## INPUT DATA
+++

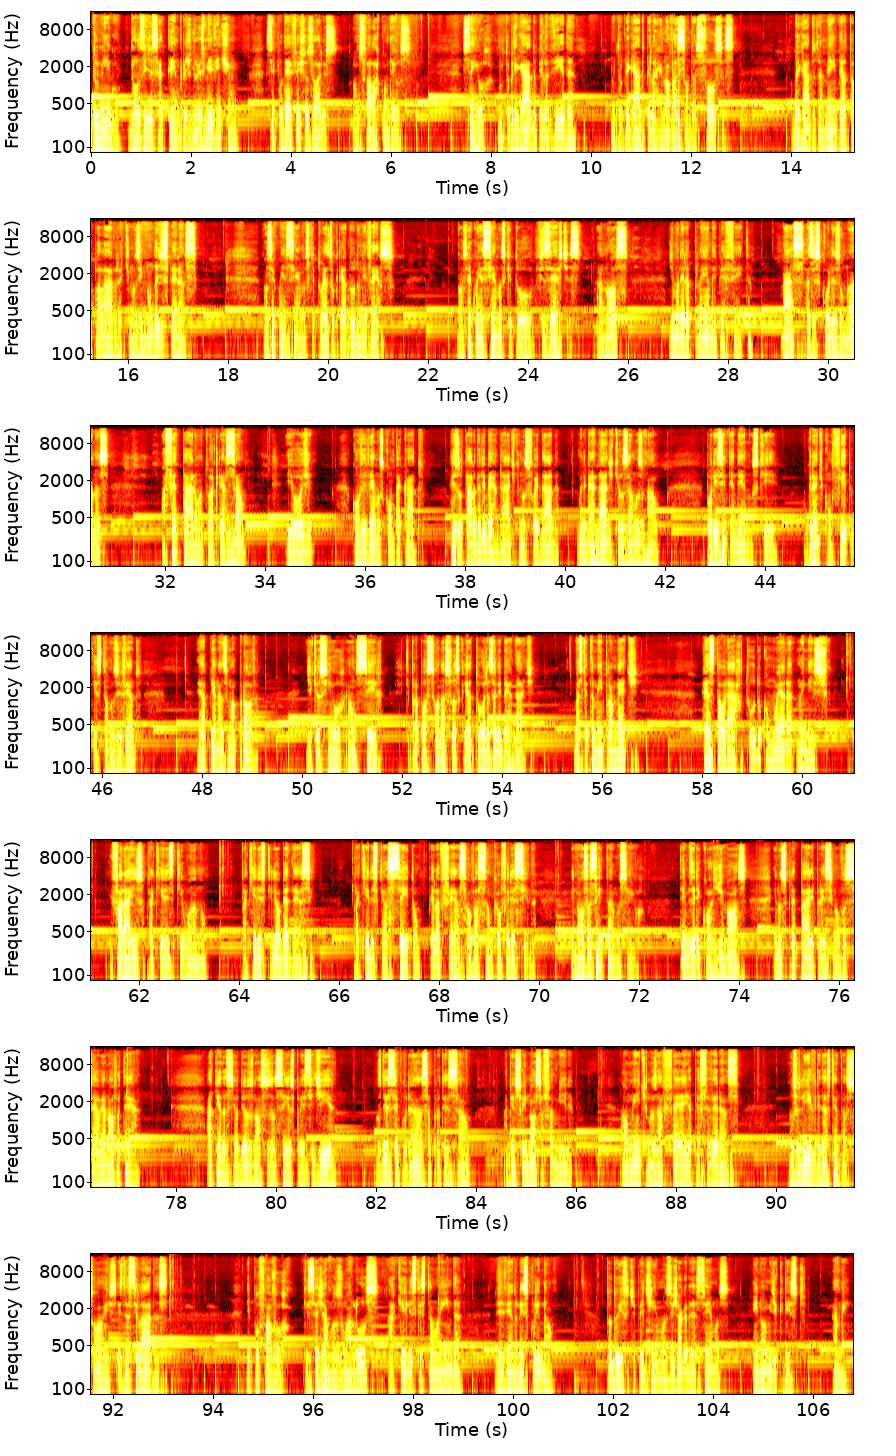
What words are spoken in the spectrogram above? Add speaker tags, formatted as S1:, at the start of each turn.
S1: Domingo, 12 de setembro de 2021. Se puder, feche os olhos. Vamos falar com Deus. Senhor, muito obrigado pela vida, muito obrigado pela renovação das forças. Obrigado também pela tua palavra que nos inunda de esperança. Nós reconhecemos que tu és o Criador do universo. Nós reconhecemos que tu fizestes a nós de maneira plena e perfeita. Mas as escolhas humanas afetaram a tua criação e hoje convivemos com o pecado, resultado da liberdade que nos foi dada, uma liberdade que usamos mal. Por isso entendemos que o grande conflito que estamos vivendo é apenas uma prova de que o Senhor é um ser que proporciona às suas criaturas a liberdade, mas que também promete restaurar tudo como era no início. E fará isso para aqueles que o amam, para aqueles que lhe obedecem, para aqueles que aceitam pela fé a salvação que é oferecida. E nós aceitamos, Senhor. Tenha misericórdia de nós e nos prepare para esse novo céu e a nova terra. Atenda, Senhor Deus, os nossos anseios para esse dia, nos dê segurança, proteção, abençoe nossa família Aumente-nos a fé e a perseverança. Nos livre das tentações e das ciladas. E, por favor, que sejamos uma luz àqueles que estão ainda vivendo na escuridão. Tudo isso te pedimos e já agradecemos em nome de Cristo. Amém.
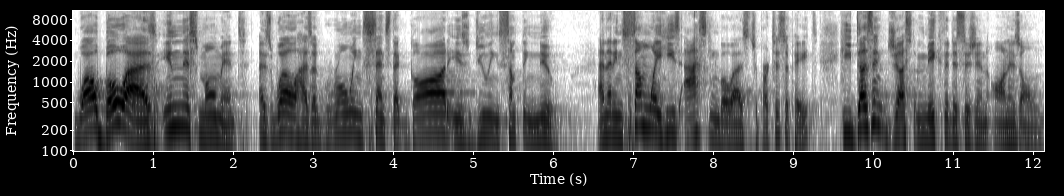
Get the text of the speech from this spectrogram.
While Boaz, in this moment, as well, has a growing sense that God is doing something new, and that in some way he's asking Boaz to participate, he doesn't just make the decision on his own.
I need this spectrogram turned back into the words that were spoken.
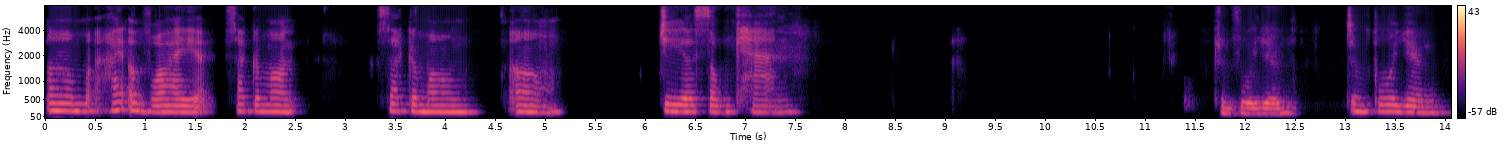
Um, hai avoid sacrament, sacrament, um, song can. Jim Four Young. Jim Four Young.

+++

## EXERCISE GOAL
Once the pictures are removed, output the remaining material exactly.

## ANSWER FOR THE TASK
What words are spoken in the spectrogram above? Add speaker tags, formatted as S1:, at the start of each turn.
S1: Domingo, 12 de setembro de 2021. Se puder, feche os olhos. Vamos falar com Deus. Senhor, muito obrigado pela vida, muito obrigado pela renovação das forças. Obrigado também pela tua palavra que nos inunda de esperança. Nós reconhecemos que tu és o Criador do universo. Nós reconhecemos que tu fizestes a nós de maneira plena e perfeita. Mas as escolhas humanas afetaram a tua criação e hoje convivemos com o pecado, resultado da liberdade que nos foi dada, uma liberdade que usamos mal. Por isso entendemos que o grande conflito que estamos vivendo é apenas uma prova de que o Senhor é um ser que proporciona às suas criaturas a liberdade, mas que também promete restaurar tudo como era no início. E fará isso para aqueles que o amam, para aqueles que lhe obedecem, para aqueles que aceitam pela fé a salvação que é oferecida. E nós aceitamos, Senhor. Tenha misericórdia de nós e nos prepare para esse novo céu e a nova terra. Atenda, Senhor Deus, os nossos anseios para esse dia, nos dê segurança, proteção, abençoe nossa família Aumente-nos a fé e a perseverança. Nos livre das tentações e das ciladas. E, por favor, que sejamos uma luz àqueles que estão ainda vivendo na escuridão. Tudo isso te pedimos e já agradecemos em nome de Cristo. Amém.
Get the text of the speech from this spectrogram.
While Boaz, in this moment, as well, has a growing sense that God is doing something new, and that in some way he's asking Boaz to participate, he doesn't just make the decision on his own.
I need this spectrogram turned back into the words that were spoken.
Um, hai avoid sacrament, sacrament, um, song can. Jim Four Young. Jim Four Young.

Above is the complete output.